Building » Isleworth – Our Lady of Sorrows and St Bridget

Isleworth – Our Lady of Sorrows and St Bridget

Memorial Square, Twickenham Road, Isleworth, Middlesex TW7

An Edwardian church in the centre of Isleworth and a landmark at a busy junction. Externally it is a building of mixed materials and is designed in a loose Renaissance style. There is a good, harmonious interior and altar setting. The architect, E. Doran Webb, was responsible for the Birmingham Oratory, begun some four years before this church.

In 1841 the Faithful Companions of Jesus came to Gumley House opposite the present church and set up a boarding school (now a grant-aided day school for girls): the house now provides accommodation for the sisters. The church was started in 1907 and was completed in 1909. A parish hall and presbytery were added by T. H. B. Scott in the 1920s (information from Chris Fanning).

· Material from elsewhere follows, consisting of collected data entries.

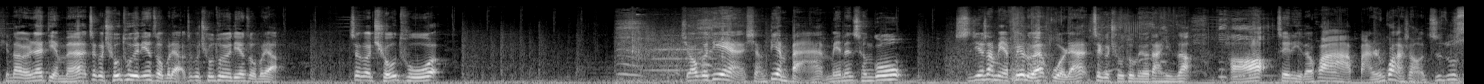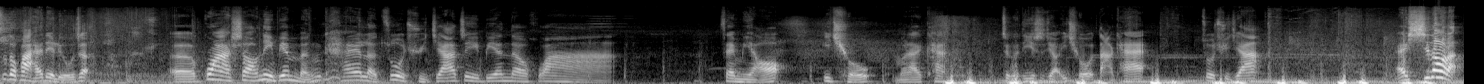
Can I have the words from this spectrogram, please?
听到有人在点门，这个囚徒有点走不了，这个囚徒有点走不了，这个囚徒交个电想垫板没能成功。时间上面飞轮，果然这个囚徒没有大心脏。好，这里的话把人挂上，蜘蛛丝的话还得留着。呃，挂上那边门开了，作曲家这边的话再瞄一球。我们来看这个第一视角，一球打开，作曲家，哎，吸到了，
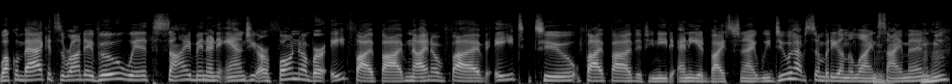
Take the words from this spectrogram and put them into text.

A Renaissance-style building, designed by E. Doran Webb (1864-1931), consisting of a nave and semi-circular apsed sanctuary in one, north and south aisles, narthex and a northwest tower. It has a curious mixture of facing materials externally: limestone for most of the entrance façade at the west end, but red brick for the tower, and pebbledash for most of the side walls (added in the 1980s). The west end is described rather unkindly by Cherry & Pevsner as ‘clumsy’. The front to the nave is of smooth limestone and has a low-pitched roofline. In its upper parts there is a Crucifixion scene with the figures and cross placed upon an uneven band representing the ground. Below is a round-arched doorway with acanthus and volute capitals to the responds. The tower, of two stages, stands to the northwest; it has chamfered corners, various small rectangular windows and single-light, round-arched openings near the top on each face: it carries a low, octagonal capping. The side walls of the church have concave buttresses and clerestory windows with slightly convex heads.

The light, airy interior has three bays to the nave and two to the sanctuary; there is no chancel arch. The two west bays are occupied by a stone west gallery with three arches at ground level and balustraded front above; it houses an organ. The remaining four bays of the nave are occupied by chapels (the two at the northwest, however, have built-in confessionals (architect R. Theodore Beck of Hambledon, Goldalming, date unknown). Between the aisle and nave are circular columns, with capitals similar to those on the western doorway, and behind them are corresponding square piers. The nave and sanctuary are covered by a panelled, barrel-vaulted ceiling, cut into by the clerestory windows. There are no windows at ground level. The sanctuary terminates with a semi-circular, window-less apse.


  • The marble altar,  on three steps, has a good baldacchino with four marble columns with  classical columns above which are a moulded cornice and then a  thinly-detailed, pedimented covering.
  • An  elegant white marble font with a shallow circular bowl with a metal cover.     
  • Other  marble fittings include the altar rails, and, in the southeast chapel, an  altar.
Heritage Details

Architect: E. Doran Webb

Original Date: 1907

Conservation Area: Yes

Listed Grade: Not Listed